It is important that contracts between employers and employees are honored in order to avoid disputes in court. However, things can become a little more complicated when a company with preexisting contracts with its employees is acquired by another company. This is what happened with Capital Bank, which is headquartered in Florida, when the bank was acquired by another financial institution. Several breach of contract lawsuits have been filed following the acquisition.
Many of Capital Bank's employees and its executives had change-in-control clauses that entitled them to severance packages if the acquisition of the bank causes them to lose their jobs. One executive who sued the bank argued that he was forced to surrender his change-in-control clause through coercion. After the man was later terminated, he filed a lawsuit against the bank for the $1.1 million promised in the clause. However, the court ultimately ruled in the bank's favor.
More recently, two other executives who had refused to surrender their change-in-control clauses are now suing the bank following their dismissals. Their lawsuit alleges that the bank terminated the two executives because they had refused to amend their contracts. The two executives are now asking the court to force the bank to pay their change-in-control severance packages.
Like any other breach of contract lawsuit in Florida or in any other state, the two executives will now have a chance to argue their positions in front of a judge. However, the bank will also have a chance to make its case as well. The judge will ultimately decide which party has the best legal argument based upon the facts and evidence presented in court.
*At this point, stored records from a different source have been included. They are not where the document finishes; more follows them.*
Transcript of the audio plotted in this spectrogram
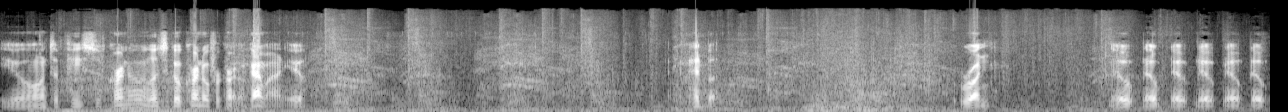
You want a piece of Carno? Let's go Carno for Carno. Come on, you. Headbutt. Run. Nope, nope, nope, nope, nope, nope.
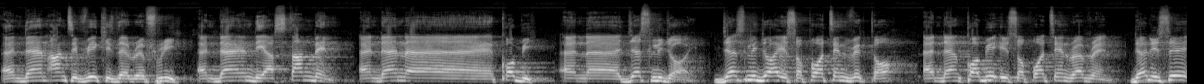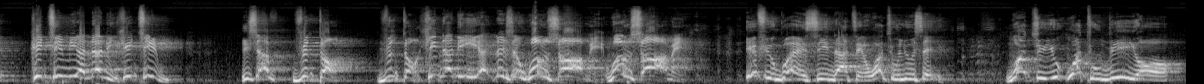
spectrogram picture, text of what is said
And then Auntie Vic is the referee. And then they are standing. And then uh, Kobe and uh, Jessley Joy. Jessley Joy is supporting Victor. And then Kobe is supporting Reverend. Then he say, hit him here, daddy, hit him. He said, Victor, Victor, hit daddy here. They say, one saw me, one saw me. If you go and see that thing, what will you say? What, do you, what will be your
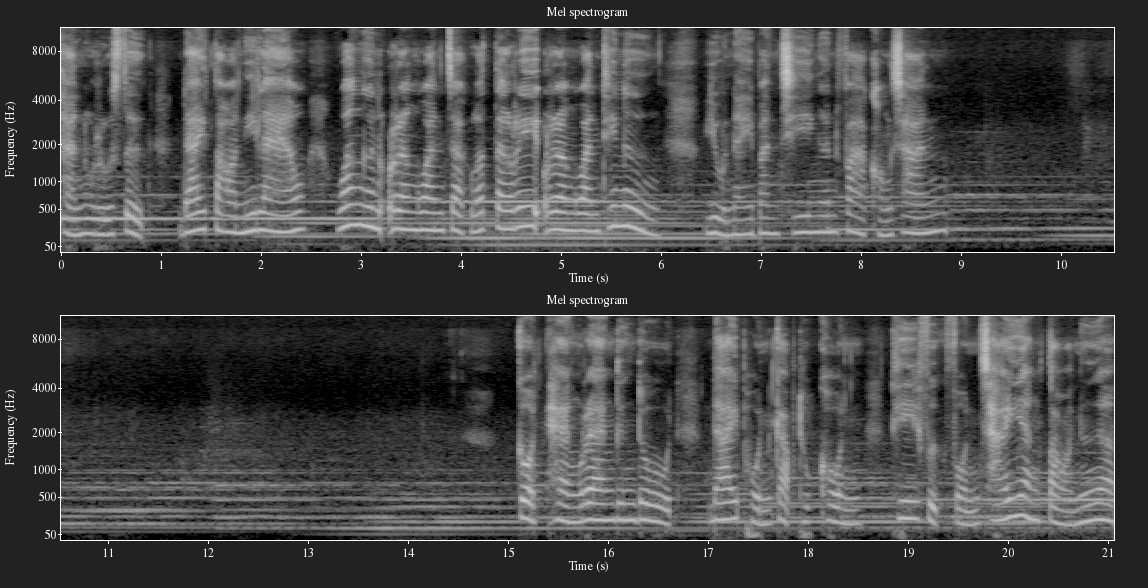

Source: News Observer, "Capital Bank faces second breach-of-contract suit," David Ranii, May 6, 2013